In spectroscopy experiments, a sample is illuminated with light and the various product particles (electrons, ions, or fluorescent photons) are detected and analyzed.The unifying feature is that some "property" of a material is measured as the x-ray (photon) energy is swept though a range of values. At the most basic level, one measures the absorption, transmission, or reflectivity of a sample as a function of photon energy.

Probes that use the vacuum ultraviolet (VUV) region of the spectrum (10–100 eV) are very well matched to the elucidation of bonding in solids, surfaces, and molecules; to the investigation of electron–electron correlations in solids, atoms, and ions; and to the study of reaction pathways in chemical dynamics. At the lowest end of this energy range (below 1 eV) we have infrared, far-infrared, and terahertz spectroscopies, which are well matched to vibrational modes and other modes of excitation.

Soft x-ray spectroscopies employ the excitation of electrons in relatively shallow core levels (100–2000 eV) to probe the electronic structure of various kinds of matter. Elemental specificity is the watchword for this kind of spectroscopy. Each element has its own set of core levels that occur at characteristic energies. The photon-energy tunability of synchrotron radiation is essential.

Hard x-ray spectroscopy is applied in a wide variety of scientific disciplines (physics, chemistry, life sciences, and geology) to investigate geometric and electronic structure. The method is element-, oxidation-state-, and symmetry-specific. It is a primary tool in the characterization of new and promising materials.
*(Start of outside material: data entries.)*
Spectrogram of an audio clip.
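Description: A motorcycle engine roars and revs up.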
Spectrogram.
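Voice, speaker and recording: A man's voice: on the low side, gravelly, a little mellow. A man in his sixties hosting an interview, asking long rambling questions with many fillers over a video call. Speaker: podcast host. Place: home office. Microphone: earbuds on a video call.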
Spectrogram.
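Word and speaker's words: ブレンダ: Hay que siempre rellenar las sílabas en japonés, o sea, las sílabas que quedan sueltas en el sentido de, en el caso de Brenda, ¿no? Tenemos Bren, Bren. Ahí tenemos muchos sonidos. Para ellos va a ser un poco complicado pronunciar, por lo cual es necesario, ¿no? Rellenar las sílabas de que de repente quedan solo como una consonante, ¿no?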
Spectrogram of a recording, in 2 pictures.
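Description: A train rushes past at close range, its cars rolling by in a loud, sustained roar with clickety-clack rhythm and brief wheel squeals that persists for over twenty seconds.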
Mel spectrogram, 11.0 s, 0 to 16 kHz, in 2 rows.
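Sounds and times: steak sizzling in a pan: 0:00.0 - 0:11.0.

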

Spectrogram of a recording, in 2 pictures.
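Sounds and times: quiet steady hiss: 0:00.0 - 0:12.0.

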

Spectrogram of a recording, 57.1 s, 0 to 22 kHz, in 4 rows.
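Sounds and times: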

It is also used in the elucidation of dilute chemical species of environmental concern.


Selected Spectroscopy Highlights
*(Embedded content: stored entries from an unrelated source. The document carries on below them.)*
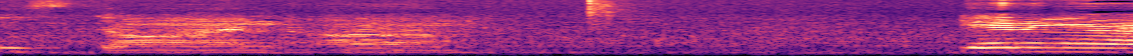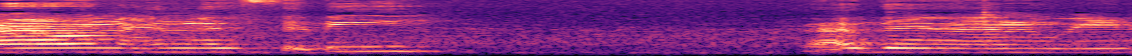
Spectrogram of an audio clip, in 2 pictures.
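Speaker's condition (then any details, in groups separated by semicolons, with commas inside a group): Cerebral palsy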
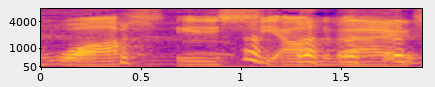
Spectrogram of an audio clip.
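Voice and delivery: loud, slow, drawn-out incredulous question; mock bafflement. Onlooker reacting to her tale, mock bafflement. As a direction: stretch it out in laughing disbelief.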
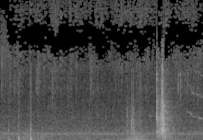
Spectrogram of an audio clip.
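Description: Three quick raps on the wooden door of a shack in the middle of nowhere, followed after a pause by a couple more, all heard against a steady hiss of falling rain.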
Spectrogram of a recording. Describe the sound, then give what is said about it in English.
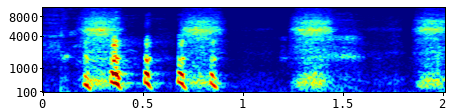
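A voice imitates the repeated nasal sniffing of people in China: several short snorting sniffs in quick succession, followed by two longer, breathy intakes through the nose. “But the thing that I would miss the least is the sniffing.”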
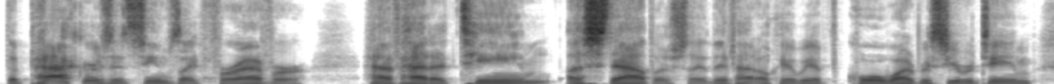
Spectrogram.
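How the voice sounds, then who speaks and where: A man co-hosting a podcast, talking football in a relaxed, easygoing way with lots of casual filler. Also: medium pitch, fast, dry recording, studio quality. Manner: relaxed, talks in long runs with fillers like "dude". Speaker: podcast co-host, former football player. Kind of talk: casual sports chat.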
Graphene’s 3D Counterpart

An Inside Look at a MOF in Action

New ALS Technique Gives Nanoscale Views of Complex Systems

Covalent Bonding in Actinide Sandwich Molecules

ALS Capabilities Reveal How Like Can Attract Like
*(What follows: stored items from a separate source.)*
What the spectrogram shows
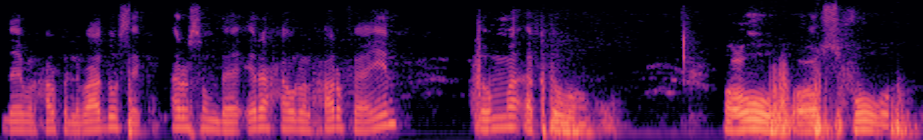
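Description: A man with an Egyptian Arabic accent teaches young children, drawing out each sound as he spells words. His voice is slightly high, slightly quick and slightly mellow, captured in a dry, dull recording.

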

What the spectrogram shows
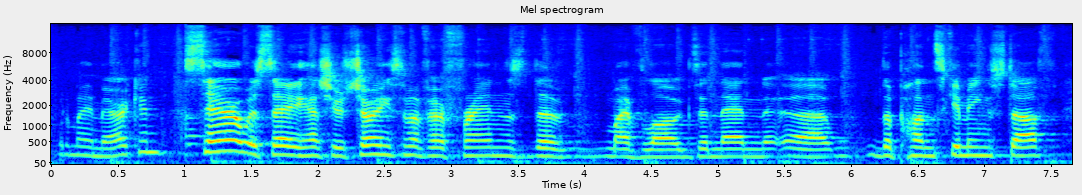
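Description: A man's voice: high voice, steady tone, normal speed, hardly any pauses, a bit bright. A young man talking casually to his camera in a rambling, self-mocking vlog monologue. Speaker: vlogger.

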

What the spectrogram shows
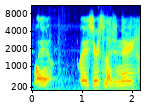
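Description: A man's voice: a little high, steady tone, moderate pace, a bit bright, dull audio. A man in casual gaming chat with a friend, laid-back and swearing casually while he plays. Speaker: gamer.

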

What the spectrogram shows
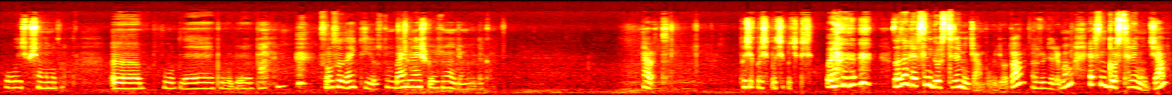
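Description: A woman's voice: fairly high pitch, rapid-fire, creaky, mellow, husky. A woman giving casual commentary on a mobile game she is playing, chatty and prone to exasperated outbursts. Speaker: youtuber showing a mobile game.

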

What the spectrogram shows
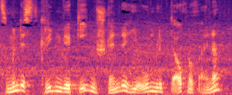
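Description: A man giving casual let's play commentary, musing to himself in an unhurried way. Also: mid-range voice, expressive, dark tone, slight background noise. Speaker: let's player.

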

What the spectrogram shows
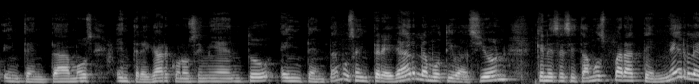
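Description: Man, investor, reaction commentary, mellow dark tone, earnest, motivational, talks to viewers. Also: fairly high pitch.

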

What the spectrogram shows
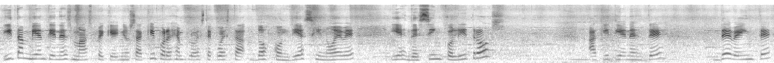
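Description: Filming on a handheld phone inside a large discount supermarket, a woman shopping vlogger speaks slowly in a high-leaning voice, casually listing prices and sizes and correcting herself. The low-quality recording has background music playing under her voice.

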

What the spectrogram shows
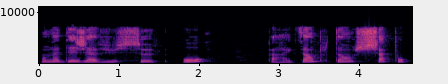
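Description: A woman's voice: medium pitch, lively intonation, slow, creaky, husky, dull audio. A woman teaching a reading lesson to young children, patient and careful, spelling words out letter by letter. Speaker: primary school teacher.

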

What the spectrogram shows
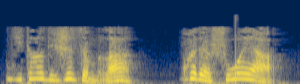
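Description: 一名男性朗读者在有声小说中扮演一个焦急不安、连声追问的年轻女子，录音音质发闷。. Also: male voice, a little high, wildly swooping pitch, brisk, husky, highs cut off, voice pushed up, full character voice. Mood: anxious. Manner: urgent, pleading questions.

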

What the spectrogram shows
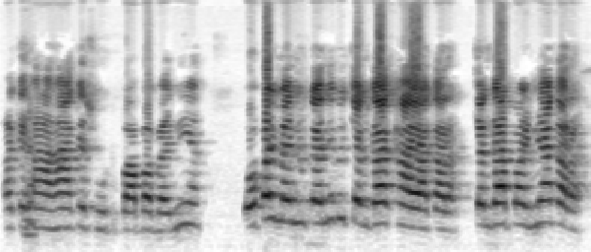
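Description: A woman's voice: sits high, brisk, natural voice. A woman playing an elderly, ailing village mother who complains about her daughters-in-law. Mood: complaining.

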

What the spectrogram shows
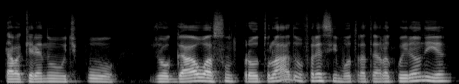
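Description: A man's voice: mid-range voice, fairly even intonation, quick pace, darkish tone. A man as a podcast guest, retelling a story in a rambling, slangy way with many restarts. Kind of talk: casual storytelling chat.

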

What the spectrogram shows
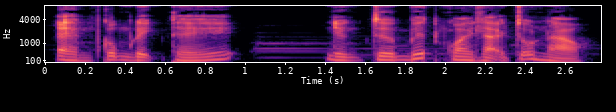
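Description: A man's voice: medium pitch, fairly quick, mellow, faint music behind, close to an everyday voice. A man voicing a desperate young father who calls out pleadingly for his missing wife. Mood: weary, humble. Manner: calling out pleading and plaintive.

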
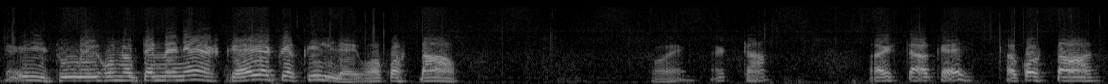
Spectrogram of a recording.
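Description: Slow gravelly guy telling an old folk tale, keeps saying le dijo, a bit of hiss behind. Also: high-pitched, steady tone, bright, forceful tone, low-quality recording. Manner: repetitive, unhurried, with constant "le dijo" tags. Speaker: storyteller.

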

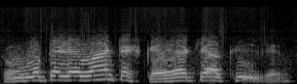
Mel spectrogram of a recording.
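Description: A man telling a folk tale in an unhurried, repetitive way, tagging nearly every quoted line with "le dijo". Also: high-pitched, vocal fry, sharp tone, a little hiss or hum, poor audio. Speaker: storyteller.

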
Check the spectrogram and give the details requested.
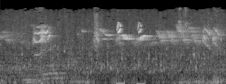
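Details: Female double-collared seedeater calling to encourage a male to sing after moult; several thin high chirps and short whistled slurs, fairly soft.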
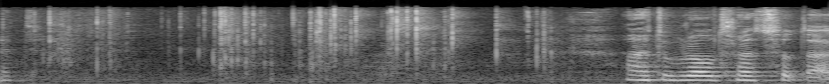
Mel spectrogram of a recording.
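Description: Crinkling of a plastic food wrapper being handled: a quick, irregular run of crackles for about three seconds. A woman's voice comes in briefly near the end.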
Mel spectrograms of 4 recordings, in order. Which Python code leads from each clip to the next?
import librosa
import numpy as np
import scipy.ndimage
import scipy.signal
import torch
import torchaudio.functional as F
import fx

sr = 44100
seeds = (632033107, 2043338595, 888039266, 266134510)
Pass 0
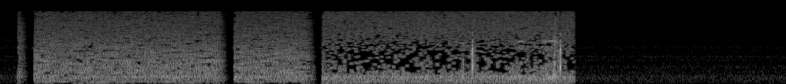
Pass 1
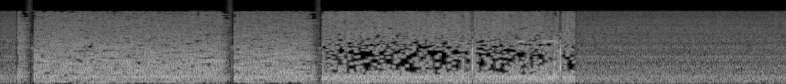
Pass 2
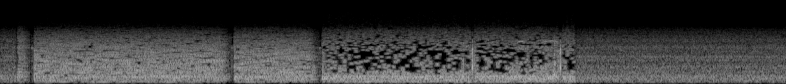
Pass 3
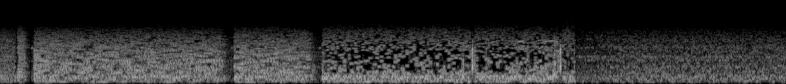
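

y1 = scipy.signal.sosfilt(scipy.signal.butter(2, 46.0, 'highpass', fs=sr, output='sos'), x)
y1 = fx.env_flatten(y1, sr, amount_pct=70)
y1 = y1 * 10.0 ** (6.0 / 20.0)
y2 = scipy.signal.sosfilt(scipy.signal.butter(4, 110.0, 'highpass', fs=sr, output='sos'), y1)
y2 = fx.air_absorb(y2, sr, metres=410.0)
y2 = y2 * 10.0 ** (-2.5 / 20.0)
y3 = fx.dereverb_blind(y2, sr, rt60_s=1.7)
y3 = y3 + 10.0 ** (-20.5 / 20.0) * np.pad(y3, (int(140 * sr / 1000.0), 0))[:len(y3)]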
Twist Solves Bilayer Graphene Mystery

New Spectroscopic Technique Reveals the Dynamics of Operating Battery Electrodes

Ultrafast Transformations in Superionic Nanocrystals

A Spintronic Semiconductor with Selectable Charge Carriers

Iron Availability in the Southern Ocean

Trending: Metal Oxo Bonds

Flipping Photoelectron Spins in Topological Insulators

Studies Bolster Promise of Topological Insulators

A New Route to Nanoscale Conducting Channels in Insulating Oxides

A Better Anode Design to Improve Lithium-Ion Batteries

A Microscopic Double-Slit Experiment

Direct Kinetic Measurements of a Criegee Intermediate

Two Phase Transitions Make a High-Temperature Superconductor

Large Magnetization at Carbon Surfaces

Regarding Confinement Resonances

AP-XPS Measures Active MIEC Oxides in Action

Heterogeneous Morphology Found in Organic Solar Cells

Probing Strain-Induced Changes in Electronic Structure with XMCD

Superconducting Topological Insulators

Molecular Measurements of the Deep-Sea Oil Plume in the Gulf of Mexico

Platinum Nanoclusters Out-Perform Single Crystals

ALS Reveals New State of Matter

Compositional Variation Within Hybrid Nanostructures

First Observation of Plasmarons in Graphene

Site-Selective Ionization in Nanoclusters Affects Subsequent Fragmentation

Biomimetic Dye Molecules for Solar Cells

Electron Correlation in Iron-Based Superconductors

Harnessing the Bacterial Power of Nanomagnets

Bilayer Graphene Gets a Bandgap

Towards Heavy Fermions in Europium Intermetallic Compounds

Observation of a Macroscopically Quantum-Entangled Insulator

Reaction-Driven Restructuring of Bimetallic Nanoparticle Catalysts

Dirac Charge Dynamcs in Graphene by Infrared Spectroscopy

Isotope and Temperature Effects in Liquid Water Probed by Soft X Rays